  45. The Peak-Background Split • Consider random walks centered on cells which have overdensity d when smoothed on some large scale V: M=rV(1+d)» M* • On large scales (M» M*, so S(M)«1), fluctuations are small (i.e., d «1), so walks start from close to origin: • f(m,t|M,T) dm = f[s−S,dc(t)−d] ds ≈ f[s,dc−d] ds ≈ f[s,dc] ds −d (df/ddc) ≈ f(s,dc) ds [1 −(d/dc) (dlnf/dlndc)] ≈f(s,dc) ds [1 −(d/dc) (1 – dc2/s)]

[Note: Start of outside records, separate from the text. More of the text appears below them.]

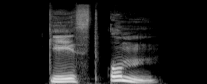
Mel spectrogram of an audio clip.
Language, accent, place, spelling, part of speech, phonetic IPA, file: German, Germany, Berlin, gehst um, verb, [ɡeːst ˈʊm], De-gehst um.ogg
- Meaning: second-person singular present of umgehen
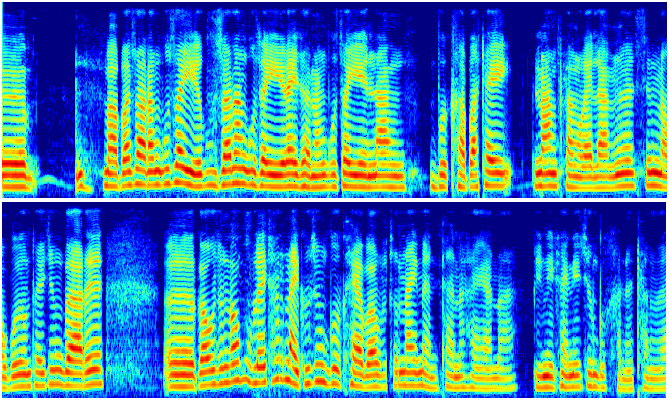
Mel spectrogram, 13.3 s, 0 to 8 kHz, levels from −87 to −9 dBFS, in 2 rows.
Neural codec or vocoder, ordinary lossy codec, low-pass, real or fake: codec, 44.1 kHz, 3.4 kbps, Pupu-Codec; Opus, 32 kbps; 7.2 kHz; fake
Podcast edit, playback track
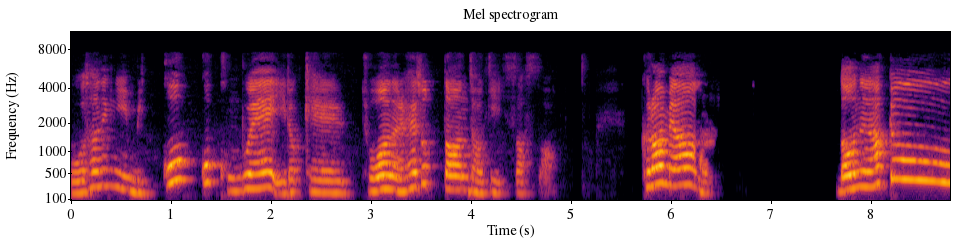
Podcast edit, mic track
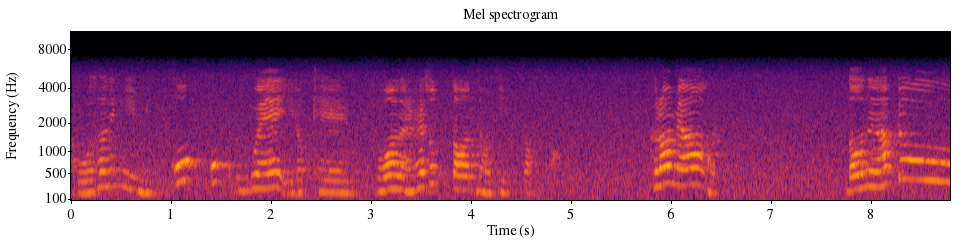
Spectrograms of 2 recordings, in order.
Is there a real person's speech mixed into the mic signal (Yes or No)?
No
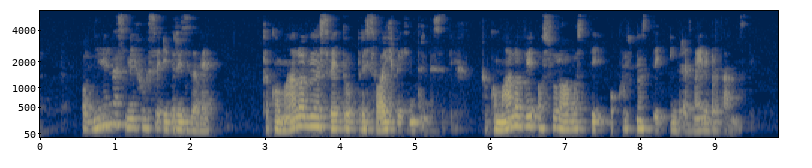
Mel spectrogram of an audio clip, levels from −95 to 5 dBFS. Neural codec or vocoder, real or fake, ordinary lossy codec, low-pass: none; real; none; 5.4 kHz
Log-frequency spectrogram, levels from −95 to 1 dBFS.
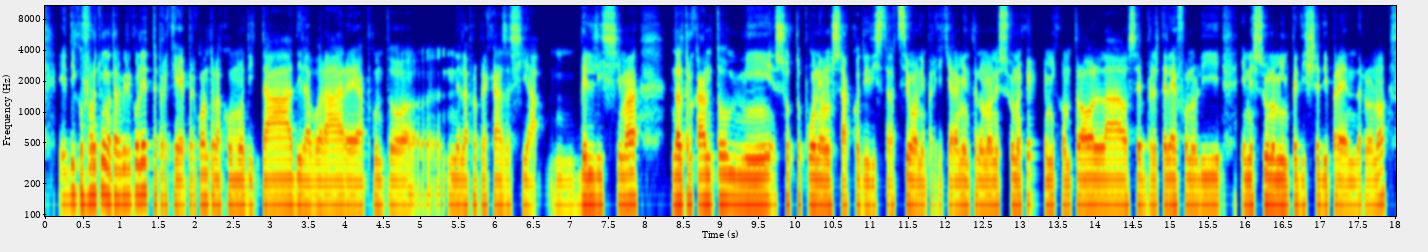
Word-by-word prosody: e 125 +1 -8
dico 150 0 -1
"fortuna", 150 +2 +3
tra 135 0 +2
virgolette, 155 +3 +2
perché 115 -3 -2
per 120 0 -4
quanto 125 +1 0
la 110 -2 0
comodità 110 0 +1
di 115 0 -1
lavorare, 105 0 +1
appunto, 105 +1 -2
uhm, - - -9
nella 110 -1 -1
propria 110 0 -5
casa 110 0 -3
sia, 105 -1 -4 0.2
mhmm, 105 -1 -11
bellissima, 120 +1 +2 0.4
d'altro 120 +2 +4
canto, 120 +1 +3
mi 115 -1 +3
sottopone 120 -1 0
a - - +4
un 110 -1 +2
sacco 105 +1 -2
di 105 0 -4
distrazioni, 105 +1 -1
perché, 105 0 -10
chiaramente, 105 +1 -1
non 105 -1 0
ho 105 - +3
nessuno 105 +1 -1
che 125 +2 -7
mi 110 -1 -2
controlla, 110 +1 +2
ho 110 - +1
sempre 115 +1 -2
il 110 - -2
telefono 110 0 +1
lì 115 +1 -2 0.2
e 115 - -4
nessuno 115 +1 +2
mi 110 - +4
impedisce 110 +1 -2
di 110 0 -2
prenderlo, 105 -1 0
no? 125 +5 0
110 Hz, 165 wpm, -21 LUFS, 110-120 Hz, 0.4 s, d'altro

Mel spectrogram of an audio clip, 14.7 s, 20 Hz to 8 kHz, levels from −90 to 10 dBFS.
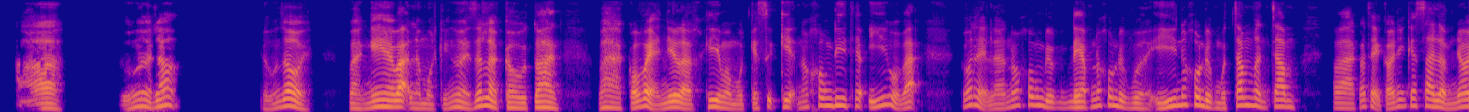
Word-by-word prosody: À, 130 -2 0 0.6
đúng 110 +7 -6
rồi 180 -2 +1
đó. 200 +4 +2 0.8
Đúng 120 +7 -9
rồi. 185 -9 +5 0.4
Và 130 -1 -1
nghe 170 +6 +4
bạn 170 -4 +7
là 130 - -5
một 120 -2 -7
cái 125 +2 -9
người 155 -4 0
rất 185 +9 +1
là 190 -5 +5
cầu 145 -1 -1
toàn 155 -1 +3 0.4
và 145 -1 -1
có 140 - +3
vẻ 160 -11 +6
như 155 +5 +3
là 125 -6 +4
khi 175 -1 +4
mà 140 -3 -1
một 115 -1 -7
cái 130 - -5
sự 130 - -5
kiện 165 -4 -2
nó 155 - -7
không 200 +3 -1
đi 205 0 +1
theo 190 -1 -4
ý 175 +8 -1
của - - 0
bạn, - - 0 0.4
có 195 +4 -3
thể 195 -4 0
là 125 +3 -5
nó 185 +6 -4
không 215 0 -2
được 155 -3 -1
đẹp, 155 +1 +2
nó 190 +3 -3
không 205 0 -1
được 170 - 0
vừa 135 -2 -4
ý, 150 +8 0
nó 220 +2 0
không 220 -2 +2
được 165 -5 +1
100% 175 +3 0 0.4
và 135 -1 -2
có 170 - -5
thể 180 - -1
có - - -2
những 180 0 -4
cái 195 +1 -2
sai 190 -2 +1
lầm 130 -6 +1
nho 170 +3 +3
160 Hz, 245 wpm, -23 LUFS, 135-190 Hz, 0.8 s, bạn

  46. Halo Bias on Large Scales • Ratio of mean number density in dense regions to mean number density in Universe: N(m,t|M,T)/n(m,t)V = (M/m) f(m,t|M,T)/(rV/m)f(m,t) [recall dense region had mass M = rV(1+d)] • But from peak-background split: f(m,t|M,T) ≈ f(m,dc) [1 −(d/dc)(1 – dc2/s)] • N(m,t|M,T)/n(m,t)V ≈ (1+d) [1 −(d/dc) (1 – dc2/s)] ≈ 1 − (d/dc) (1 – dc2/s) + d = 1 + b(m)d • Large-scale bias factor: b(m) ≡ 1 + (dc2/s – 1)/dc • Increases rapidly with m at m»m* (Cole & Kaiser 1989; Mo & White 1996; Sheth & Tormen 1999)

  47. Halos and their environment • Easier to get to here from here than from here • Dense regions host more massive halos n(m,t|d) = [1 + b(m,t)d] n(m,t) b(m,t) increases with m, so n(m,t|d) ≠ (1+d) n(m,t) Fundamental basis for models of halo bias (and hence of galaxy bias)

  48. Most massive halos populate densest regions over-dense under-dense Key to understand galaxy biasing (Mo & White 1996; Sheth & Tormen 2002) n(m|d) = [1 + b(m)d] n(m)

  49. Correlations with environment PAST Critical over- density over-dense FUTURE This patch forms halo of mass M At fixed mass, formation history independent of future/environment under-dense MASS